During the televising, the F.B.I. agent in charge made reference to the fingerprints of the defendant by quoting a portion of the Complaint which was filed with the United States Commissioner in support of the warrant for the arrest of the defendant. The Complaint is a public record; thus, there was no impropriety in revealing that which could be discovered by the news media or anyone else upon inquiry. Indeed, the regulations permit such personnel to make public the substance of the Complaint. 28 CFR 50.2(b)(3)(ii).
In this respect the court finds that the law enforcement personnel did not unduly cooperate in the publicity attendant upon the defendant's arrest.

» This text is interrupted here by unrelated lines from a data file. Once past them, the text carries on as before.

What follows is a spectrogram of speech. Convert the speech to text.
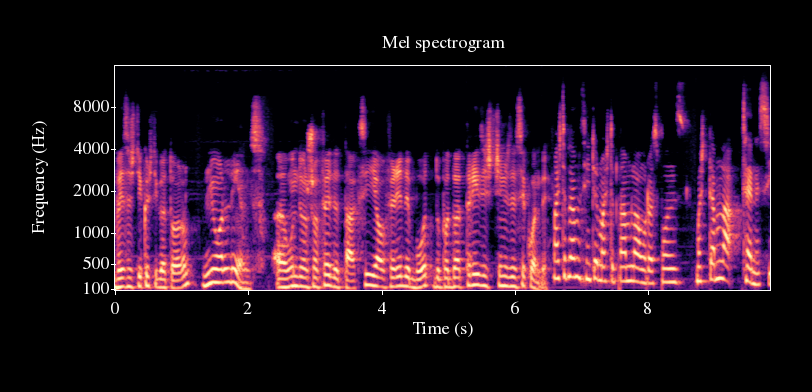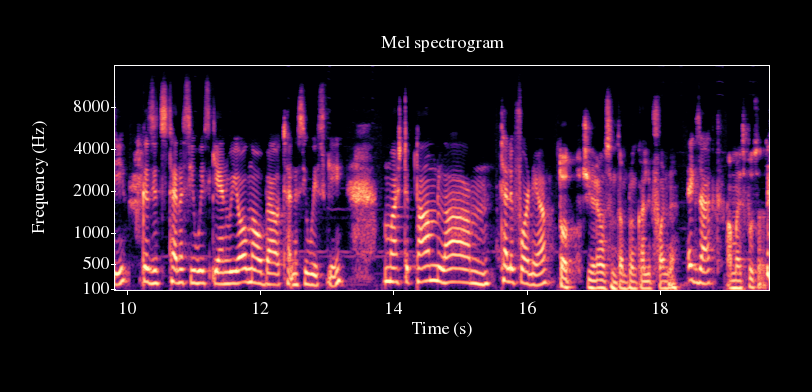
vei să știi câștigătorul? New Orleans, uh, unde un șofer de taxi i-a oferit de bot după doar 35 de secunde. Mă așteptam, sincer, mă așteptam la un răspuns. Mă așteptam la Tennessee, because it's Tennessee whiskey and we all know about Tennessee whiskey. Mă așteptam la um, California. Tot ce rău se întâmplă în California. Exact. Am mai spus asta.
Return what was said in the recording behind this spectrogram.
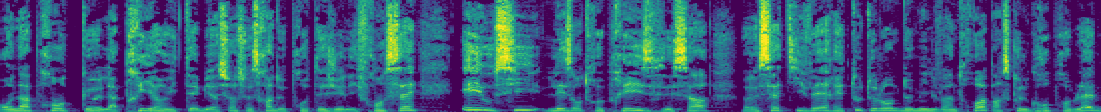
on apprend que la priorité, bien sûr, ce sera de protéger les Français et aussi les entreprises. C'est ça, euh, cet hiver et tout au long de 2023, parce que le gros problème,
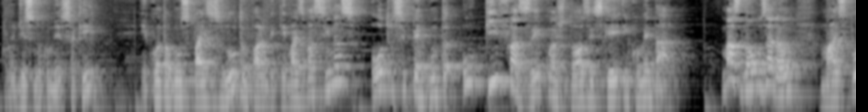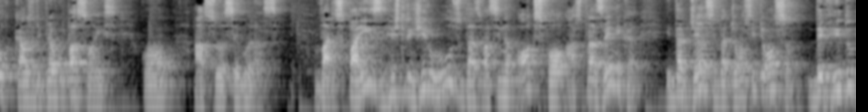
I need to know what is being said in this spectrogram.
Como eu disse no começo aqui, enquanto alguns países lutam para obter mais vacinas, outros se perguntam o que fazer com as doses que encomendaram mas não usarão mais por causa de preocupações com a sua segurança. Vários países restringiram o uso das vacinas Oxford AstraZeneca e da Janssen da Johnson Johnson devido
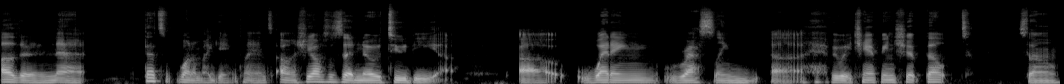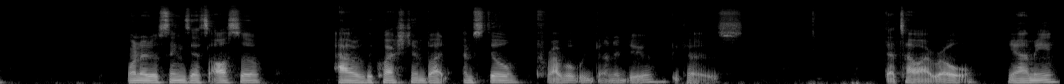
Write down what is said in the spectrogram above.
other than that, that's one of my game plans. Oh, and she also said no to the uh, uh, wedding wrestling uh, heavyweight championship belt. So one of those things that's also out of the question, but I'm still probably gonna do because that's how I roll. You know I mean?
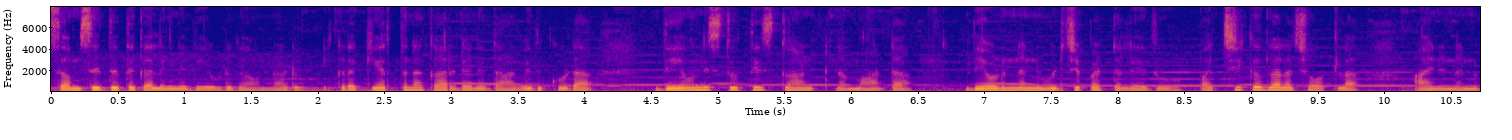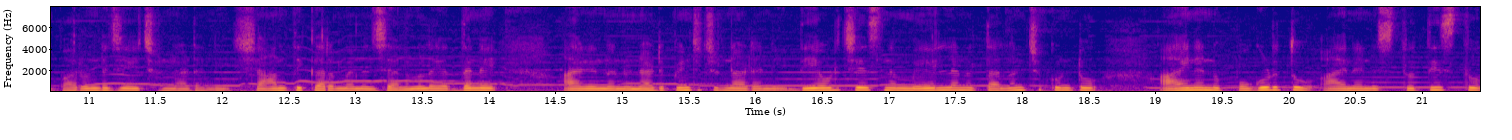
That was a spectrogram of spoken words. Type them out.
సంసిద్ధత కలిగిన దేవుడుగా ఉన్నాడు. ఇక్కడ కీర్తనకారుడైన దావిది కూడా దేవుని స్తుతిస్తూ అంటున్న మాట దేవుడు నన్ను విడిచిపెట్టలేదు. పచ్చిక గల చోట్ల ఆయన నన్ను పరుండ చేయుచున్నాడని శాంతికరమైన జలముల యొద్దనే ఆయన నన్ను నడిపించుచున్నాడని దేవుడు చేసిన మేళ్ళను తలంచుకుంటూ ఆయనను పొగుడుతూ ఆయనను స్తుతిస్తూ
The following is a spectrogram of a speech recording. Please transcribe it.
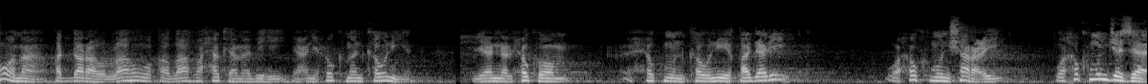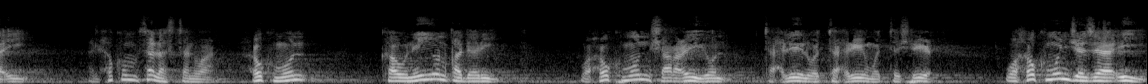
هو ما قدره الله وقضاه وحكم به يعني حكما كونيا. لأن الحكم حكم كوني قدري وحكم شرعي وحكم جزائي. الحكم ثلاثة أنواع. حكم كوني قدري وحكم شرعي التحليل والتحريم والتشريع. وحكم جزائي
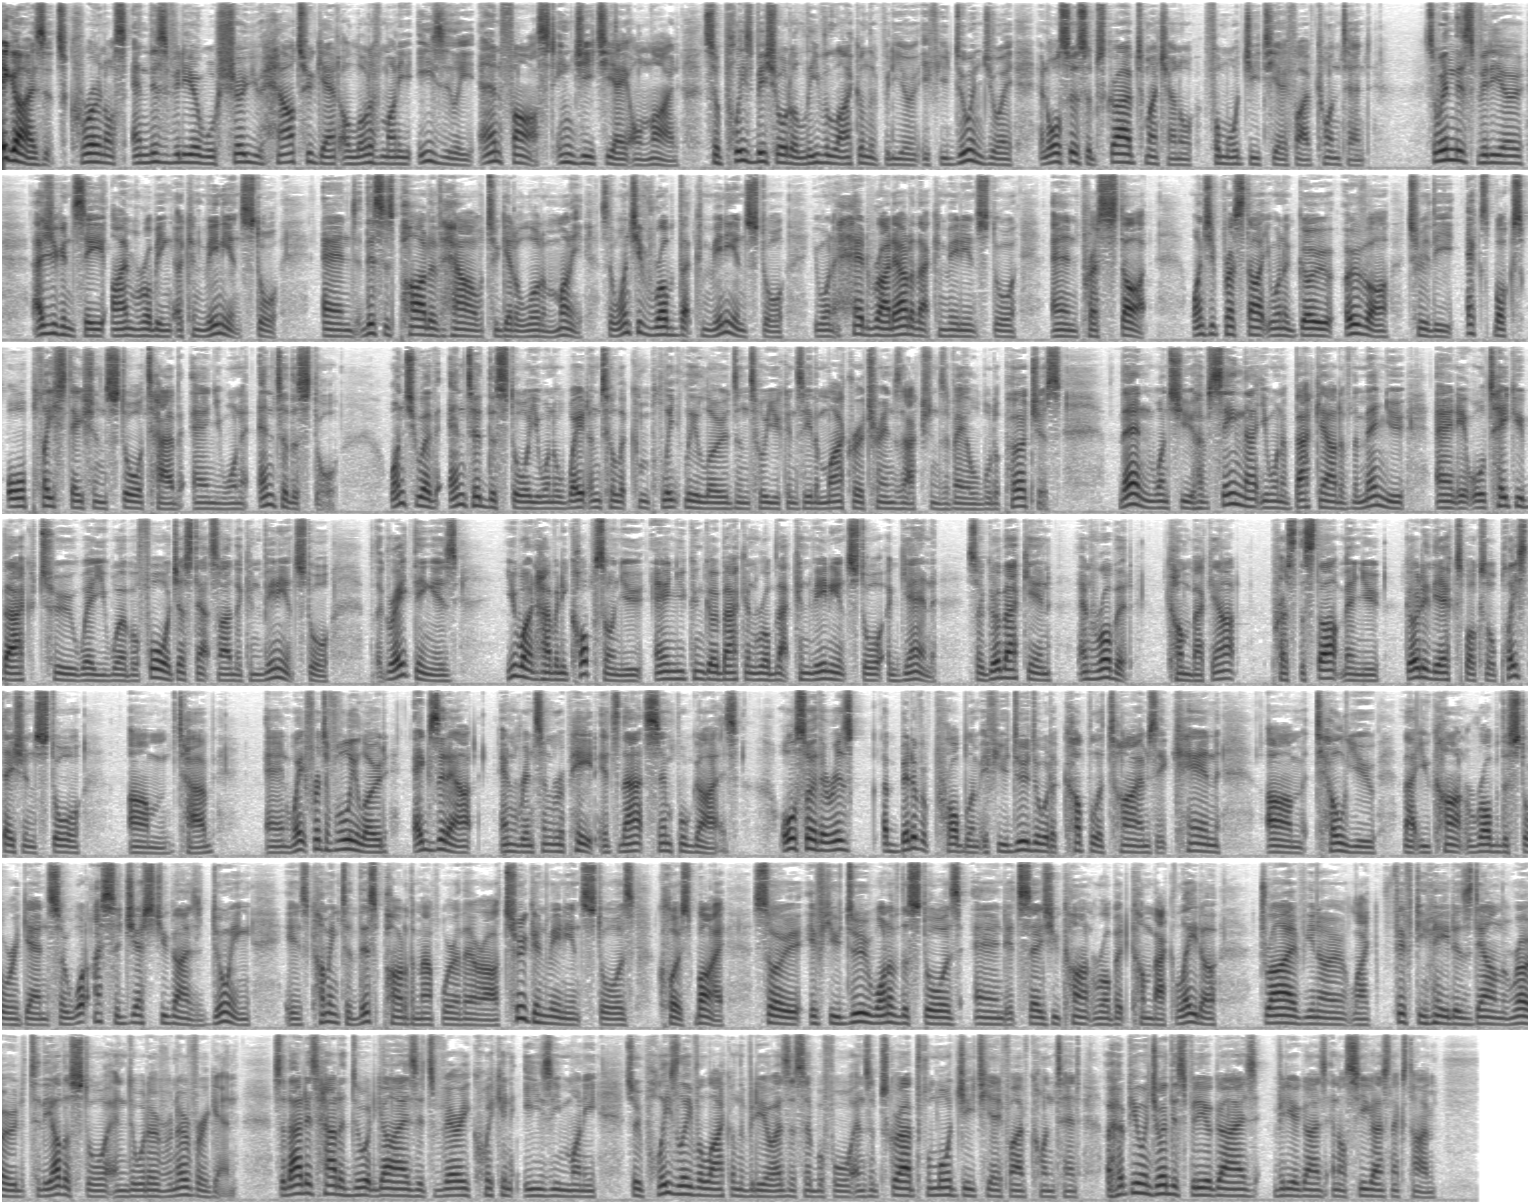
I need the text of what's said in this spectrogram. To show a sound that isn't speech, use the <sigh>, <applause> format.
Hey guys, it's Kronos and this video will show you how to get a lot of money easily and fast in GTA Online. So please be sure to leave a like on the video if you do enjoy and also subscribe to my channel for more GTA 5 content. So in this video, as you can see, I'm robbing a convenience store and this is part of how to get a lot of money. So once you've robbed that convenience store, you want to head right out of that convenience store and press start. Once you've pressed start, you want to go over to the Xbox or PlayStation Store tab and you want to enter the store. Once you have entered the store, you want to wait until it completely loads until you can see the microtransactions available to purchase. Then, once you have seen that, you want to back out of the menu and it will take you back to where you were before, just outside the convenience store. But the great thing is, you won't have any cops on you and you can go back and rob that convenience store again. So go back in, and Robert. Come back out, press the start menu, go to the Xbox or PlayStation Store um, tab, and wait for it to fully load, exit out, and rinse and repeat. It's that simple, guys. Also, there is a bit of a problem. If you do do it a couple of times, it can um, tell you that you can't rob the store again. So what I suggest you guys doing is coming to this part of the map where there are two convenience stores close by. So if you do one of the stores and it says you can't rob it, come back later, drive, you know, like 50 <laughs> meters down the road to the other store and do it over and over again. So that is how to do it, guys. It's very quick and easy money. So please leave a like on the video, as I said before, and subscribe for more GTA 5 content. I hope you enjoyed this video, guys. Video, guys, and I'll see you guys next time.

Defendant's counsel, inter alia, relies on United States v. Wade, 388 U.S. 218, 87 S. Ct. 1926, 18 L. Ed. 2d 1149, decided by the Supreme Court on June 12, 1967. We do not think that decision supports the defendant's motion to suppress eyewitness testimony on the ground of incompetency. Defendant's counsel argues that the defendant was entitled to the presence of his counsel at the "lineup" which was in fact held on and after June 23rd when the defendant's arrest was broadcast and his pictures were published in the newspapers. Although there was no actual proof that any eyewitness of any robbery saw the photographs or the television pictures of the defendant, it may be confidently assumed that the victims of the robberies would be most curious and in all probability would examine and view them with great interest. And we agree with counsel that there are inherent dangers in improper suggestive influences which produce psychological impacts upon eyewitnesses who have compared newspaper pictures of the defendant with a composite sketch (Exs. A-1, A-2), and who have viewed the vivid broadcasts of his arrest and transportation in federal custody and read and listened to comment concerning the apprehension of the alleged "commuter bandit". But, we are of the opinion that the necessity of the presence of defendant's counsel as required by Wade has to all intents and purposes been met. Defendant's counsel subpoenaed and brought to the hearing the relevant newspapers and exhibited the television broadcasts. He has seen and heard exactly what any eyewitness has seen and heard. He not only knows but has studied the dangers inherent in the suggestions that the defendant was the "commuter bandit". Thus, he is enabled to meaningfully cross-examine the identification witnesses who may testify against defendant and attack the credibility of those who saw the pre-lineup pictures and heard the broadcasts. He is enabled to lessen the effect of the inherent dangers by bringing out on cross-examination the suggestive influences to which any such witness was exposed. He can do exactly what the Supreme Court in Wade has said can be done by a defendant's counsel who is present at a formal lineup, i.e., to observe in order to be able to subject to effective scrutiny at the trial improper, suggestive and unfair influences upon identification trial witnesses who undertake to identify an accused bank robber long after the robberies. We conclude that the defendant has not been deprived of his Sixth Amendment right to counsel in any real or meaningful sense, and that his motion to suppress eyewitness testimony should be denied.
An appropriate order has been entered.